What does this all mean for the legal sector? Let’s look at a few specific applications of blockchain technology to legal problems.

IDEO, the international design and consulting firm, identified the home buying process as one aspect of our lives that could be transformed by the blockchain. The most obvious and most significant role of a trusted intermediary in the property landscape is the role of government as title registration keeper of the record. Sure, the government wants to keep this information for property tax purposes but couldn’t we use a publicly available distributed ledger to track title and ownership information? The same ledger, or a different one, could also track maintenance information, financial health and capacity of the buyer, and even mortgage payments (we’ll explain that one in a minute).

How about music? The blockchain presents an opportunity to create digital scarcity and brings someone (be it artists, publishers, or someone else entirely) back into control of creative content. An artist could release their album on the blockchain, a publicly verifiable and traceable ledger, and more tightly control its distribution. Sure, someone may figure out how to reverse engineer the blockchain and steal a copy for their personal use, but the blockchain enables a listener – and rights holder – to constantly know whether a given copy is a true, verified copy.

Another interesting blockchain application is smart contracts. And this returns us to where we began. None other than Nick Szabo developed the notion of smart contracts which are computer protocols that facilitate, enforce, or make unnecessary contracts or contract clauses. The definition of a smart contract varies widely (and includes the DAO, discussed briefly below) but one of the most interesting aspects of smart contracts is their ability to self-execute. Imagine a car loan in which monthly payments are automatically deducted and in which, if funds are insufficient, ownership of the car immediately reverts to the lender and the car’s functionality is limited. By placing this kind of contract on blockchain, the lender’s ownership of the car is undisputed (via the blockchain) and payment can be made with Bitcoin, eliminating the need for costly banking intermediaries. Using the internet of things, a car’s functionality could be limited remotely, significantly reducing the costs of tracking and repossession. And remember the mortgage discussion above? The exact same thing could be done for a home mortgage, with payments automatically deducted and access limited in the event of default.

R.I.P. DAO

If you want a deep dive in blockchain and smart contracts, check out the story of The DAO which was in some ways the decentralized autonomous organization. It’s too complex to cover in-depth here, but the DAO was an attempt to implement an economic organization that functioned entirely on its own. The aim was that the DAO would make investments using cryptocurrency funds called Ether (like Bitcoin, Ether is another cryptocurrency existing on a separate blockchain, Ethereum).  TechCrunch described The DAO as “a paradigm shift in the very idea of economic organization. … It offers complete transparency, total shareholder control, unprecedented flexibility, and autonomous governance.” Volumes could be written about the DAO and it’s “failure,” and aftermath (including the Ethereum community’s decision to hard-fork the network) but it represents a series of firsts in the blockchain and smart contracts space, and was a remarkably bold endeavor in 2016.

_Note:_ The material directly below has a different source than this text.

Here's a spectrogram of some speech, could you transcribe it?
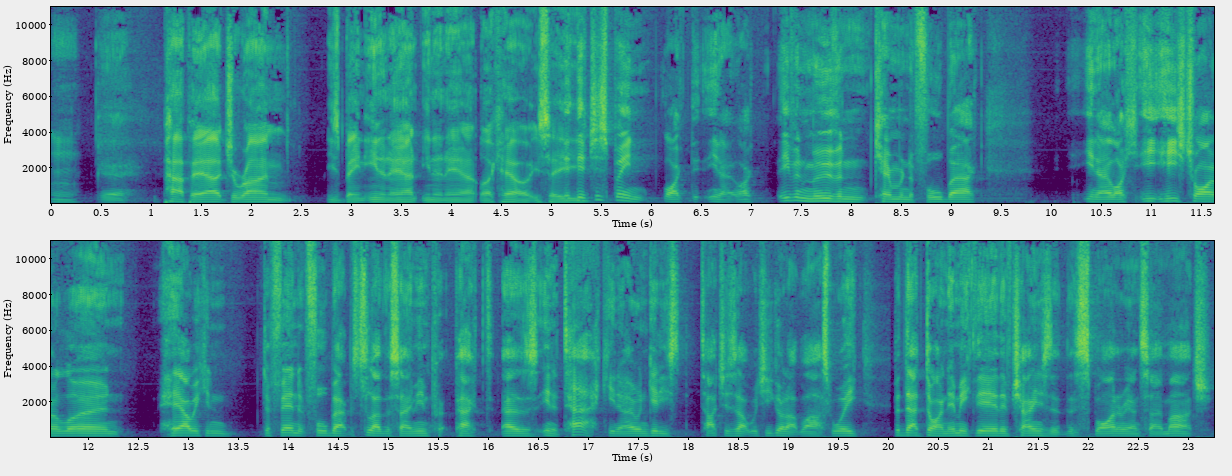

Most attorneys think that Bitcoin is far from their everyday lives. And it’s true that most attorneys don’t touch it in their everyday practice. But there’s much about Bitcoin and the blockchain today that was relevant this year and to the law and the legal system. More to the point, there’s much about Bitcoin, the blockchain, and smart contracts that will be relevant to the future of law.

 

[i] Even though I spend a great deal of my professional life railing against lawyers’ lack of and unwillingness to embrace basic principles of efficiency.